This document specifies PWM hardware IP (HWIP) functionality. This module conforms to the Comportable guideline for peripheral functionality. See that document for integration overview within the broader top-level system.
- Pulse-width modulated (PWM) with adjustable duty cycle
- Suitable for general-purpose use, but primarily designed for control of tri-color LEDs
- Parameterizable number of output channels
- Separate clock domains for TL-UL I/O vs. core operations
- PWM operation can continue in low-power state.
- Independent control of duty cycle, phase, and polarity for all channels
- Programmable resolution (1 to 16 bits) in adjusting the output duty cycle and phase
- All output channels are driven at the same pulse frequency, which is selected by a 27-bit clock divider
- Hardware-controlled blink feature
- Blinking channel toggles between two separably programmable duty cycles
- Blink timing is independently programmable for each channel
- “Heartbeat” blink mode
- Output duty cycle linearly increments and decrements between two programmable values
- Step size and step frequency are independently programmable for each channel
- Channels can be configured to blink synchronously or independently
- All duty cycle settings are independently programmable
The PWM IP is primarily designed to drive a parameterizable number of pulse-width modulated outputs with periodic pulses each with a programmable frequency, phase, and duty cycle (i.e. the ratio between the pulse duration and the overall period between pulses.)
The phase and duty cycle of each output channel can then be controlled with programmable resolution, from 1-bit (half-cycle resolution) to 16-bit (in which case pulse width and timing can be controlled to one part in 216 relative to the pulse period)
By default the output pulses are active-high, however the polarity can also be inverted by firmware.
For operation in low-power modes, the PWM IP core runs from a second clock, independent of the TL-UL bus clock.
All outputs are pulsed at a common clock frequency, which can be controlled relative to the PWM core clock by a 27-bit clock divider. The overall pulse frequency depends on this clock-divider and the phase-resolution.
The primary application is to control tri-color LEDs. The intensity of each LED channel can be adjusted by varying the duty cycle of the PWM outputs. The IP provides capabilities for driving a trio of RGB LEDs at any 24-bit RGB-color combination. It principle, this requires a minimum of 8-bits of programmable duty cycle resolution for each output. However, the proper mapping of LED duty-cycles to perceived colors will depend on many factors, such as non-linear response function of the chosen LED and the choice of current driver. Thus the IP provides up to 16-bits of duty cycle resolution, to allow for fine-grain duty cycle control. The resolution can be also reduced down as low as 1-bit, to allow for more frequent pulses when connected to a low-frequency, low-power bus.

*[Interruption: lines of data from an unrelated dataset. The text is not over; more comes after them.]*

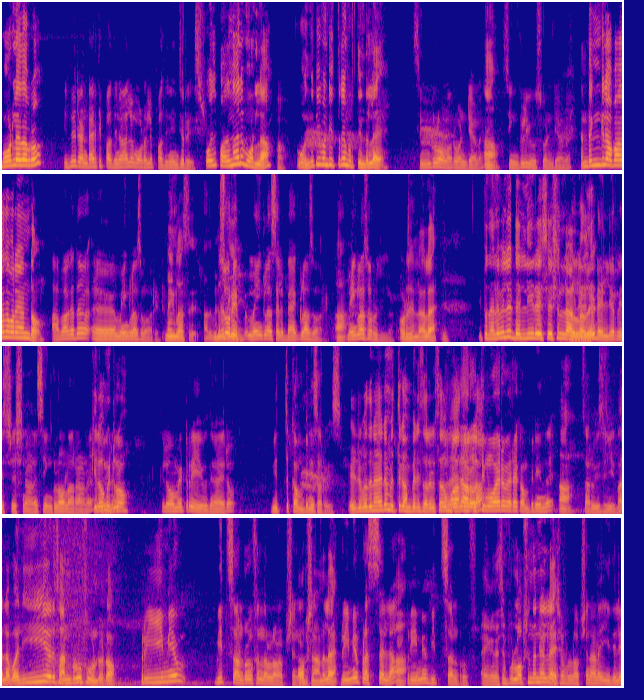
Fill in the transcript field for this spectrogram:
മോഡൽ ഏതാ ബ്രോ ഇത് രണ്ടായിരത്തി പതിനാല് മോഡൽ പതിനഞ്ച് റേസ് ഓ ഇത് പതിനാല് മോഡലാ ഓ എന്നിട്ട് ഈ വണ്ടി ഇത്രയും വൃത്തിയുണ്ട് അല്ലേ സിംഗിൾ ഓണർ വണ്ടിയാണ്. സിംഗിൾ യൂസ് വണ്ടിയാണ്. എന്തെങ്കിലും അപാകത പറയാനുണ്ടോ? അപാകത മെയിൻ ഗ്ലാസ് മാറിയിട്ട്. Main glass sorry main glass അല്ല ബാക്ക് ഗ്ലാസ് മാറി. മെയിൻ ഗ്ലാസ് ഒറിജിനൽ ഒറിജിനൽ അല്ലേ. ഇപ്പൊ നിലവിൽ ഡൽഹി രജിസ്ട്രേഷനിലാണ് ഡൽഹി രജിസ്ട്രേഷൻ ആണ്. സിംഗിൾ ഓണർ ആണ്. കിലോമീറ്ററോ കിലോമീറ്റർ എഴുപതിനായിരം വിത്ത് കമ്പനി സർവീസ്. എഴുപതിനായിരം വിത്ത് കമ്പനി സർവീസ്. അത് അതായത് മാത്രമല്ല അറുപത്തി മൂവായിരം വരെ കമ്പനിയിൽ നിന്ന് ആ. സർവീസ് ചെയ്തു. അല്ല വലിയൊരു സൺറൂഫും ഉണ്ട് കേട്ടോ പ്രീമിയം വിത്ത് സൺറൂഫ് എന്നുള്ള ഓപ്ഷൻ ഓപ്ഷൻ ആണ്. അല്ലേ പ്രീമിയം പ്ലസ് അല്ല ആ. പ്രീമിയം വിത്ത് സൺറൂഫ് ഏകദേശം ഫുൾ ഓപ്ഷൻ തന്നെയല്ലേ? ഫുൾ ഓപ്ഷൻ ആണ്. ഇതിൽ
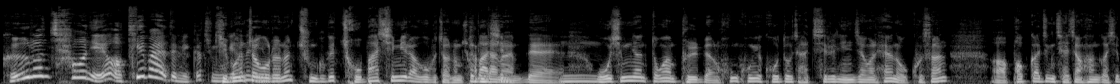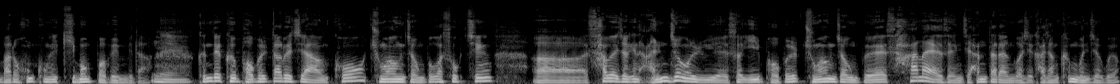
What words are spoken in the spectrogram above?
그런 차원이에요. 어떻게 봐야 됩니까? 기본적으로는 중국의 조바심이라고 저는 조바심? 판단한. 네. 음. 50년 동안 불변, 홍콩의 고도 자치를 인정을 해놓고선 어, 법까지 제정한 것이 바로 홍콩의 기본법입니다. 네. 근데 그 법을 따르지 않고 중앙 정부가 속칭 어, 사회적인 안정을 위해서 이 법을 중앙 정부의 산하에서 이제 한다라는 것이 가장 큰 문제고요.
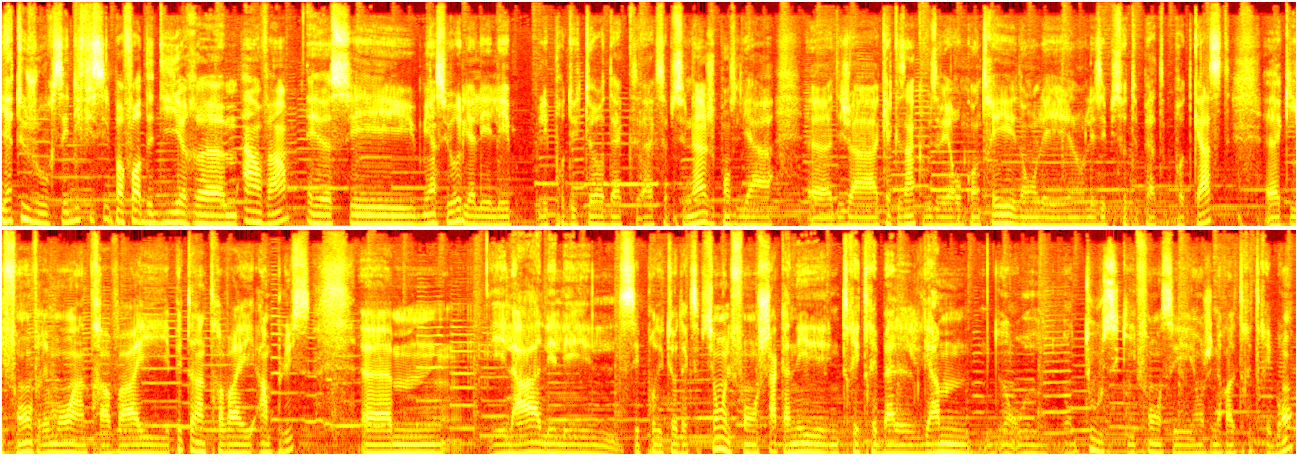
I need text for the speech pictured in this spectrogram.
Il y a toujours, c'est difficile parfois de dire euh, un vin. Et euh, c'est bien sûr, il y a les, les, les producteurs exceptionnels. Je pense qu'il y a euh, déjà quelques-uns que vous avez rencontrés dans les, dans les épisodes de podcast qui font vraiment un travail, peut-être un travail en plus. Et là, ces producteurs d'exception, ils font chaque année une très très belle gamme. Tout ce qu'ils font, c'est en général très très bon.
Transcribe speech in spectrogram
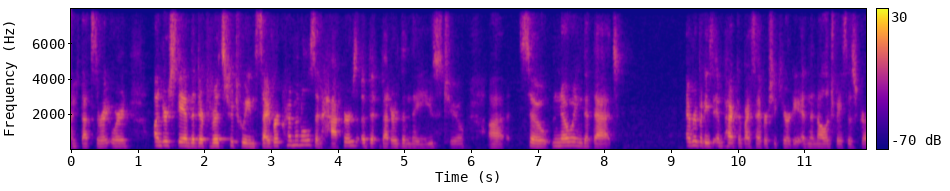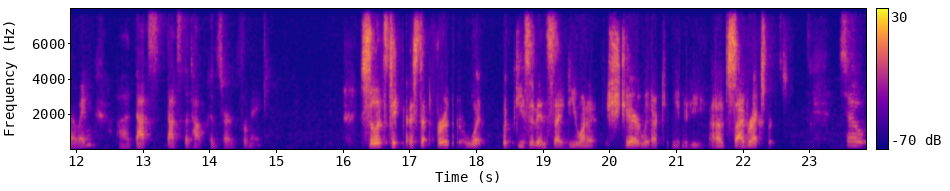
if that's the right word, understand the difference between cyber criminals and hackers a bit better than they used to. Uh, so knowing that that everybody's impacted by cybersecurity and the knowledge base is growing, uh, that's that's the top concern for me. So let's take that a step further. What what piece of insight do you want to share with our community of cyber experts? So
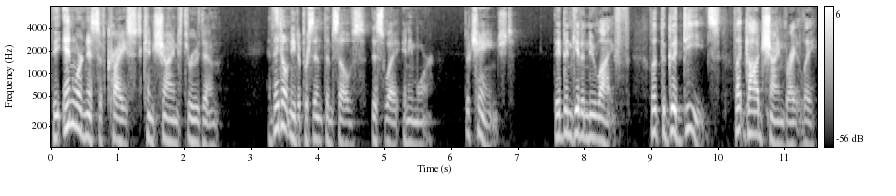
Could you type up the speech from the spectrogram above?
the inwardness of Christ can shine through them? And they don't need to present themselves this way anymore. They're changed. They've been given new life. Let the good deeds, let God shine brightly,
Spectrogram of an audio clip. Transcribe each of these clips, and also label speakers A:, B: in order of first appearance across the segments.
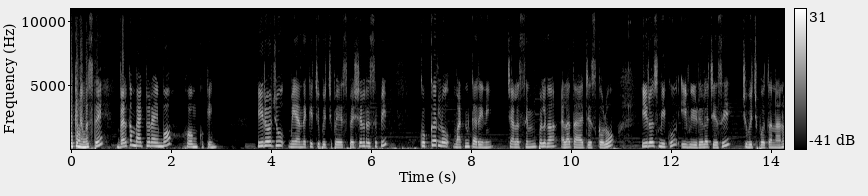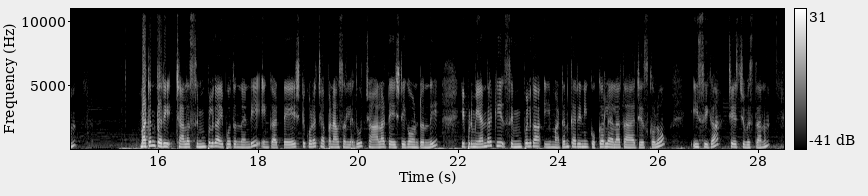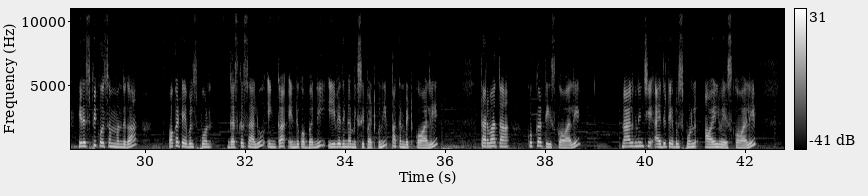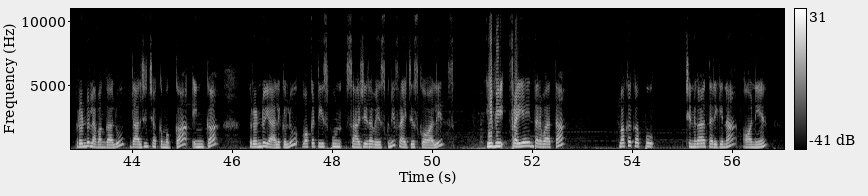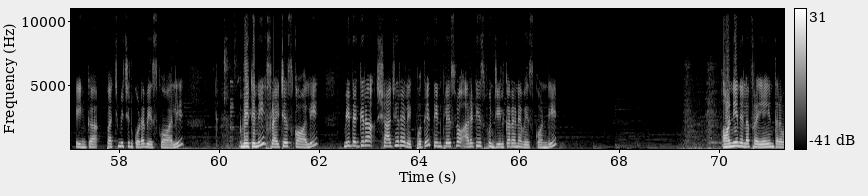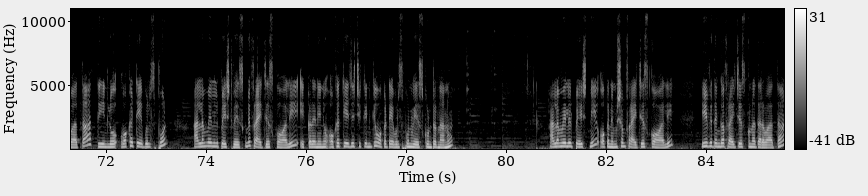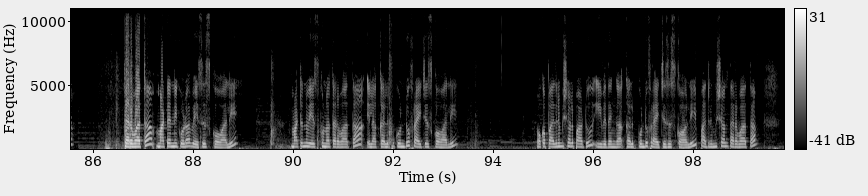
A: అందరికీ నమస్తే. Welcome back to rainbow home cooking ఈరోజు మీ అందరికీ చూపించిపోయే స్పెషల్ రెసిపీ కుక్కర్లో మటన్ కర్రీని చాలా సింపుల్గా ఎలా తయారు చేసుకోవాలో ఈరోజు మీకు ఈ వీడియోలో చేసి చూపించిపోతున్నాను మటన్ కర్రీ చాలా సింపుల్గా అయిపోతుందండి. ఇంకా టేస్ట్ కూడా చెప్పనవసరం లేదు. చాలా టేస్టీగా ఉంటుంది. ఇప్పుడు మీ అందరికీ సింపుల్గా ఈ మటన్ కర్రీని కుక్కర్లో ఎలా తయారు చేసుకోవాలో ఈజీగా చేసి చూపిస్తాను. ఈ రెసిపీ కోసం ముందుగా ఒక టేబుల్ స్పూన్ గసగసాలు ఇంకా ఎండు కొబ్బరిని ఈ విధంగా మిక్సీ పట్టుకుని పక్కన పెట్టుకోవాలి. తర్వాత కుక్కర్ తీసుకోవాలి. నాలుగు నుంచి ఐదు టేబుల్ స్పూన్లు ఆయిల్ వేసుకోవాలి. రెండు లవంగాలు దాల్చిన చెక్క ముక్క ఇంకా రెండు యాలకులు ఒక టీ స్పూన్ సాజీరా వేసుకుని ఫ్రై చేసుకోవాలి. ఇవి ఫ్రై అయిన తర్వాత ఒక కప్పు చిన్నగా తరిగిన ఆనియన్ ఇంకా పచ్చిమిర్చిని కూడా వేసుకోవాలి. వీటిని ఫ్రై చేసుకోవాలి. మీ దగ్గర షాజీరా లేకపోతే దీని ప్లేస్లో అర టీ స్పూన్ జీలకర్ర వేసుకోండి. ఆనియన్ ఇలా ఫ్రై అయిన తర్వాత దీనిలో ఒక టేబుల్ స్పూన్ అల్లం వెల్లుల్లి పేస్ట్ వేసుకుని ఫ్రై చేసుకోవాలి. ఇక్కడ నేను ఒక కేజీ చికెన్కి ఒక టేబుల్ స్పూన్ వేసుకుంటున్నాను. అల్లం వెల్లుల్లి పేస్ట్ని ఒక నిమిషం ఫ్రై చేసుకోవాలి. ఈ విధంగా ఫ్రై చేసుకున్న తర్వాత తర్వాత మటన్ని కూడా వేసేసుకోవాలి. మటన్ వేసుకున్న తర్వాత ఇలా కలుపుకుంటూ ఫ్రై చేసుకోవాలి. ఒక పది నిమిషాల పాటు ఈ విధంగా కలుపుకుంటూ ఫ్రై చేసేసుకోవాలి. పది నిమిషాల తర్వాత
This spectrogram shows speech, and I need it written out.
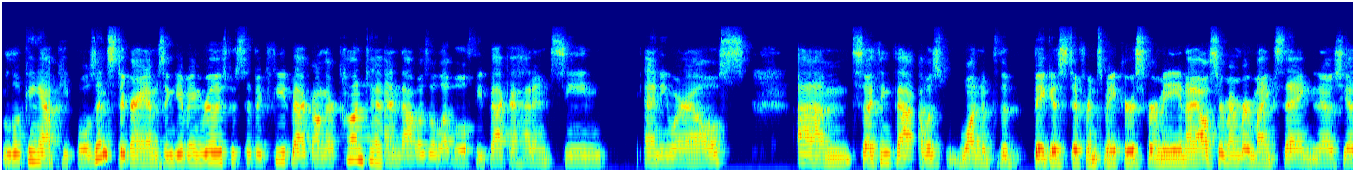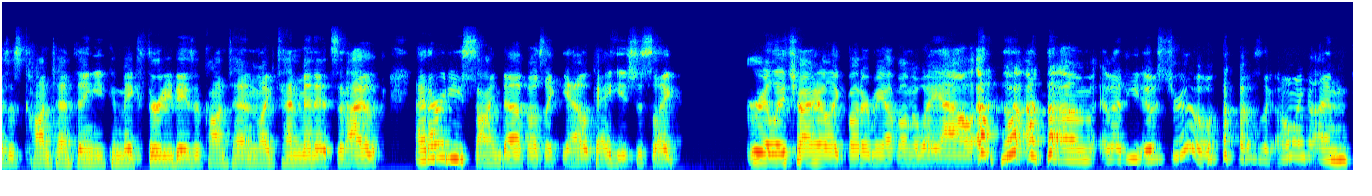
looking at people's instagrams and giving really specific feedback on their content. That was a level of feedback i hadn't seen anywhere else um, so I think that was one of the biggest difference makers for me. And I also remember Mike saying, you know, she has this content thing. You can make 30 days of content in like 10 minutes. And I I'd already signed up. I was like, yeah, okay. He's just like, really trying to like butter me up on the way out. um, but he, it was true. I was like, oh my god, and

This IP only controls the timing of the PWM drive signal. The drive current must be managed by the system designer by including the appropriate off-chip circuitry. For instance, in the LED-drive use-case, various off-chip solutions exist for controlling the current, such as selection of an appropriate series resistance, or the use of an external fixed-current LED drive IC. Some limited possibilities for current control may also exist in a top-level ASIC design. However, such configuration options are outside the scope of this document.
In order to support a variety of drive configurations, the polarity of each channel may be inverted.
The PWM IP is also suitable for driving other outputs, such as servo motors. In some applications, the user may wish to stagger outputs to limit the overall magnitude of current spikes in the complete system. Thus each output also has a phase control register, with up to 16-bit resolution. In security applications it is the system-designer’s responsibility to ensure that improper configuration of the phase control registers does not pose a security risk to the overall system (due to, for instance, a denial of service attack through the PWM configuration).
The PWM IP provides a hardware-controlled blink feature, which can periodically toggle the output between two states with separate duty cycles. This feature can be used to significantly reduce the output duty cycle (blink-off), or, in the case of tri-color LEDs, toggle the apparent LED color between the two settings. This feature is enabled on a per-channel basis, and for each blinking channel, the blink period and blink duty cycle are programmed in terms of the number of pulses generated in either state.
As a variant of the blink feature, the output duty cycle can also be programmed to linearly increase and decrease in time. In this “heartbeat” mode, the duty cycle increments by a programmable amount after a programmable number of pulses, starting at some firmware-selected initial duty cycle. Once the internal duty cycle reaches the target value, the internal duty cycle begins to decrement until it returns to the initial value, at which point the cycle repeats until heartbeat mode is disabled.